  • 555 F.Supp. 816 (S.D.N.Y. 1983), 82 Civ. 5208, Direct Mail/Marketing Ass'n, Inc. v. United States Postal Service
    • United States
    • Federal Cases United States District Courts 2nd Circuit Southern District of New York
    • 21 Enero 1983
    ...States Postal Service, 524 F.Supp. 1219, 1224 (S.D.N.Y.1981), aff'd, Time, supra; United Parcel Service v. United States Postal Service, 524 F.Supp. 1235, 1246 (D.Del.1981); Reader's Digest Association v. United States Postal Service, 501 F.Supp. 126, 129 (D.D.C.1980). See Oljato Chapter of......
  • Request a trial to view additional results
8 cases
  • 686 F.Supp. 663 (M.D.Tenn. 1988), 3-87-0214, Combined Communications Corp. v. United States Postal Service
    • United States
    • Federal Cases United States District Courts 6th Circuit Middle District of Tennessee
    • 27 Mayo 1988
    ...the [USPS] caused by refunding the overpayments, and struck the balance, in section 3681, in favor of the [USPS]." United Parcel, 524 F.Supp. at 1246. Although plaintiffs correctly note that this case "is not about the legality or illegality of a classification that has been recom......
  • 685 F.2d 760 (2nd Cir. 1982), 81-6216, Time, Inc. v. United States Postal Service
    • United States
    • Federal Cases United States Courts of Appeals Court of Appeals for the Second Circuit
    • 9 Julio 1982
    ...taking effect.
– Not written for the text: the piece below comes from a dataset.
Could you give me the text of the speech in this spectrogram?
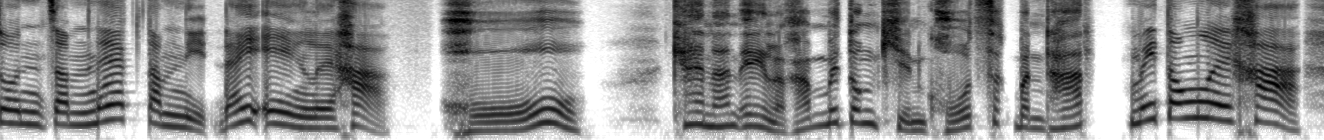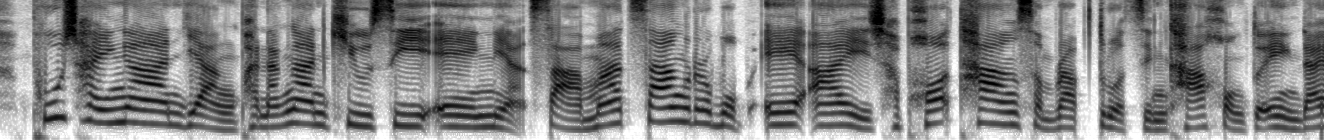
จนจำแนกตำหนิได้เองเลยค่ะ โห แค่นั้นเองเหรอครับ ไม่ต้องเขียนโค้ดสักบรรทัด ไม่ต้องเลยค่ะ ผู้ใช้งานอย่างพนักงาน QC เองเนี่ยสามารถสร้างระบบ AI เฉพาะทางสำหรับตรวจสินค้าของตัวเองได้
Both complaints were dismissed for lack of jurisdiction. United Parcel Service, Inc. v. United States Postal Service, 524 F.Supp. 1235 (D.Del.1981); Direct Mail/Marketing Association v. United States Postal Service, 524 F.Supp. 1219 (S.D.N.Y.1981). The appeal from the latter ......
  • 598 F.Supp. 1126 (CIT. 1984), 84-4-00576, Miller and Co. v. United States
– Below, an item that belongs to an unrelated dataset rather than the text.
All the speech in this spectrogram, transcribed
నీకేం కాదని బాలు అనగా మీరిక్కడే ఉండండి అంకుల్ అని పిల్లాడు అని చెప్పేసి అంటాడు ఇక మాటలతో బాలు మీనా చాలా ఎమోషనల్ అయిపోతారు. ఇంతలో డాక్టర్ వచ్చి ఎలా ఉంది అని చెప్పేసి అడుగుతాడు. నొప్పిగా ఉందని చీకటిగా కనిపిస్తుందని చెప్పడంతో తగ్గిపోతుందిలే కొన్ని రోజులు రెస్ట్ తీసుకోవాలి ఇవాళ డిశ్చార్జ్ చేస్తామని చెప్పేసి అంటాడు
    • United States
    • Federal Cases Court of International Trade
    • 21 Noviembre 1984
    ...553, 554 (D.C.Cir.), cert. denied,439 U.S. 893, 99 S.Ct. 250, 58 L.Ed.2d 238 (1978). United Parcel Service, Inc. v. U.S. Postal Service, 524 F.Supp. 1235, 1247 (D.Del.1981). Clearly, if the ITA's actions were patently ultra vires it would be inappropriate to require plaintiff to appear befo......
  • 555 F.Supp. 816 (S.D.N.Y. 1983), 82 Civ. 5208, Direct Mail/Marketing Ass'n, Inc. v. United States Postal Service
    • United States
    • Federal Cases United States District Courts 2nd Circuit Southern District of New York
    • 21 Enero 1983
    ...States Postal Service, 524 F.Supp. 1219, 1224 (S.D.N.Y.1981), aff'd, Time, supra; United Parcel Service v. United States Postal Service, 524 F.Supp. 1235, 1246 (D.Del.1981); Reader's Digest Association v. United States Postal Service, 501 F.Supp. 126, 129 (D.D.C.1980). See Oljato Chapter of......
  • Request a trial to view additional results